“Ha Lachma Anya, this is the bread of affliction that our fathers ate in the land of Egypt. Let all who are hungry come and eat. Let all who so require come and join in the Pesach meal. Now, we are here. Next year, may we be in the Land of Israel. Now, we are servants. Next year, may we be free people.”
(Hagadah of Pesach)
The famous call to action from Ha Lachma Anya drives the key message of Pesach through each successive generation, building on one seder experience at a time, year after year, for centuries now. It encapsulates our responsibility to each other, to community, and to the notion of true freedom.
It’s what makes us understand that the seder is something that needs to be experienced not with friends and family alone, but with others in the community who are “hungry”, both literally and figuratively, for a warm home-cooked meal, for the messages and teachings of the Pesach experience in particular and of Judaism in general, and who require the stability and love of family and community to draw them in.
This “hunger” is a hunger that is closer in spirit to the words of Amos the prophet who said (Amos 8:11):
הנה ימים באים, נאום אדוניי יהוה, והשלחתי רעב, בארץ: לא רעב ללחם, ולא-צמא למים – כי אם-לשמוע, את דברי יהוה
“Behold” says the prophet, “the days are coming, declares the LORD, that I will send a famine in the land, not a famine of bread, nor a thirst for water, but of hearing the words of the LORD.”
When you teach kids in a positive, warm environment, you get a sense of that hunger for learning and thirst for meaning.
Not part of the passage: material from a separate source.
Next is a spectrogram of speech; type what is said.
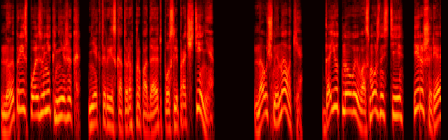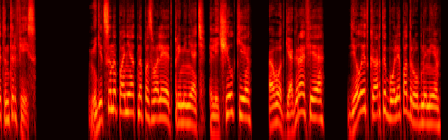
но и при использовании книжек, некоторые из которых пропадают после прочтения. Научные навыки дают новые возможности и расширяют интерфейс. Медицина, понятно, позволяет применять лечилки, а вот география делает карты более подробными,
We need to make a place at our tables for those who are hungry. And those who are thirsty for the words of Hashem, our responsibility is to nourish them with the living waters of the Torah, the mayim chaim of Judaism. A Jewish education is the best thing we can provide for them, so that they will not only know how to satiate their hunger and quench their thirst, but to be able to host seders and welcome in others in the future.
In our community, we are blessed with such beautiful families. However, there are so many families who want their children to have the gift of a Jewish education and be a part of Richmond Jewish Day School, who work all sorts of jobs and save and scrimp and budget and do their best to try and pay for a private day school education while living in the most expensive province in Canada. And for many of our families, the ability to pay full fees is not a possibility, let alone be able to put food on the table, find a decent place to rent, or pay bills on time.
While we are blessed with a strong Federation which helps subsidize our tuition, and we have wonderful supporters and donors, we do need your help. Our Scholarship Drive, with its goal of $36,000, is underway, and we are so excited to say that we have gotten terrific support so far – we have already raised just over $23,000. If you have the ability to donate, or volunteer your time to make some calls, we would love to hear from you. For more information about the Scholarship Drive or to donate, please please contact Marshall Stern at: [email protected]. Let’s all do what we can to make sure that our kids have the opportunity for a great education.
“כל דכפין ייתי ויכל” – Let all who are hungry come and eat. I’d like to wish you all a Chag Kasher v’Sameach, and have a safe and relaxing break. We’ll see you all back here on April 20.